Another expat Brit recently turned me on to Wikipedia’s List of British words not widely used in the USA. Now, other than perhaps queueing, there’s very little more likely to thrill me on a rainy day than a good, solid list with plenty of references and trivia, and I’ve spent the last couple of days devouring the whole thing.
There’s a handful of words in the list I hardly even recognise, such as “French letter” for a condom, or “jam sandwich” for a police car – although if it was speeding along I would be much more likely to use blues & twos than the USA’s awkward ‘lights & sirens’ or ‘code’. What is more surprising, however, is the sheer volume of words that I use on at least a weekly basis which have made it into this list and which I’ve recently ascertained a good portion of my American friends have no definition for. Perhaps this, rather than my Cardiff-English accent, explains the blank looks and non-sequitirs I get in response from them from time to time.
I’ve educated some closer friends on knackered and jumper (in the US, a sleeveless dress), and whilst other entries such as launderette and [five dollar] note sound a bit off, they’re close enough to be understood, but there are still a few which I had no idea are utterly baffling to folks over here. I found it amazing that strop is nearly unknown and that I would be completely incoherent were I to say that someone mincing around was a bit camp. Let’s examine a few more though:
If, feeling a bit peckish I put some petrol in my motor and popped off for a pukka hot pasty, no-one would think me a plonker, but things might go a bit pear-shaped if I asked for some Spotted Dick – they might think I was a bit of a ponce (not to be confused with a nonce). If I then suggested some toad in the hole, they’d probably think I was just another pisshead out on the razz and chuck me out into the street arse over tit.

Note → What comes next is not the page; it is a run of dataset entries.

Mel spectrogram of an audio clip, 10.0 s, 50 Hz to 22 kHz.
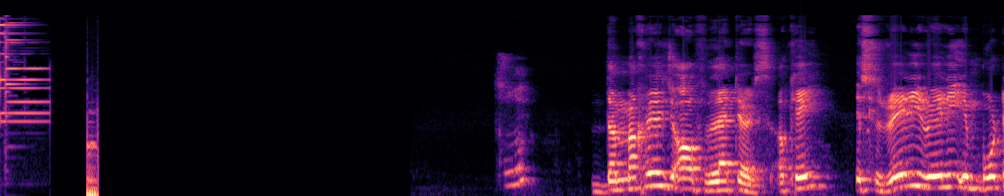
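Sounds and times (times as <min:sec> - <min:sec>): bright bell ding: 0:00.0 - 0:00.6.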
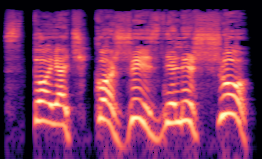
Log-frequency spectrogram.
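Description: A man doing a daring, loud street lad. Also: high voice, fairly quick, no room sound, studio quality, pitched above the performer's own voice. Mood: shouting. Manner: loud, bold shouting.

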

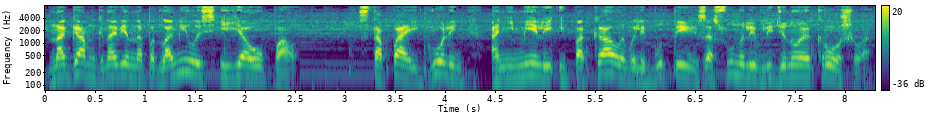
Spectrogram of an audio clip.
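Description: Male audiobook narrator, ironic first-person delivery, soft music bed. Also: fairly high pitch, normal speed. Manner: wry, ironic.

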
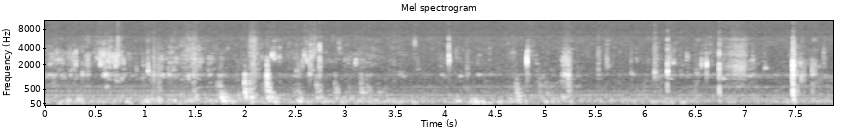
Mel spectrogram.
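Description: Water splashing and knocking against a small fishing boat, with irregular short knocks and splashes over a steady hum.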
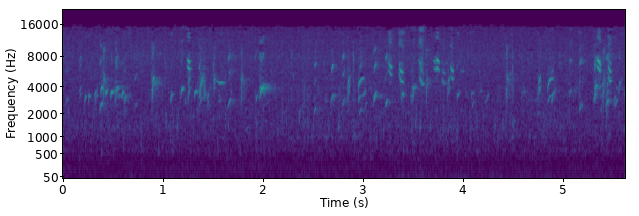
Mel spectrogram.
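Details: Goldfinch twittering with a busy, continuous stream of high chirps and thin whistles. The notes overlap and suggest more than one bird singing.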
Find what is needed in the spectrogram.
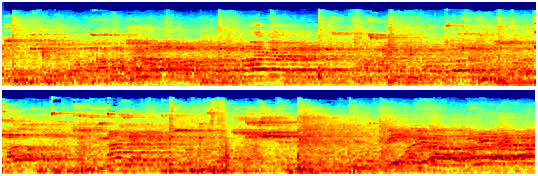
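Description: Indoor handball play: a handball bouncing on the court floor, shoes squeaking as players cut and sprint, and players calling out, all echoing in a large sports hall.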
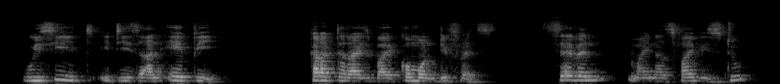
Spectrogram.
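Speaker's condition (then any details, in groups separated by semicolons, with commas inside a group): No condition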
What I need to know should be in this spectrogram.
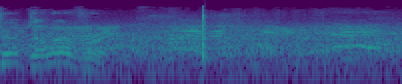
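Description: A baseball pops into a catcher's mitt.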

The roads, though, can be a curious affair. If, just past the motorway, the flyover, or the dual carriageway you were to be waiting on the pavement under the Belisha beacons at a Zebra crossing, then Americans would think you were talking codswallop when you mentioned cats-eyes, sleeping policemen or suggested that, because of the roundabout, perhaps it would have been better to take the subway to cross the tarmac instead.
The bedroom could be an infinitely embarrassing source of confusion too, given the British predilection for social-awkwardness and the number of sexually-themed words appearing in our fine list. On the plus side (questions of chivalry aside), a Page 3 quality bird probably wouldn’t have the nous be upset if you called her a slag or a bint but, she might think you a bit twee if you asked her for a snog or tried to get her kit off. My mother reads this, so I won’t avail myself of the rest of the sexual entries, but I will just let my American friends know that blower, cack-handed and suck it and see wouldn’t have made it into this paragraph, whereas copping off and topping are indeed precursors to rogering some totty.
Honestly, I find it amazing I’ve ever managed to have a conversation over here.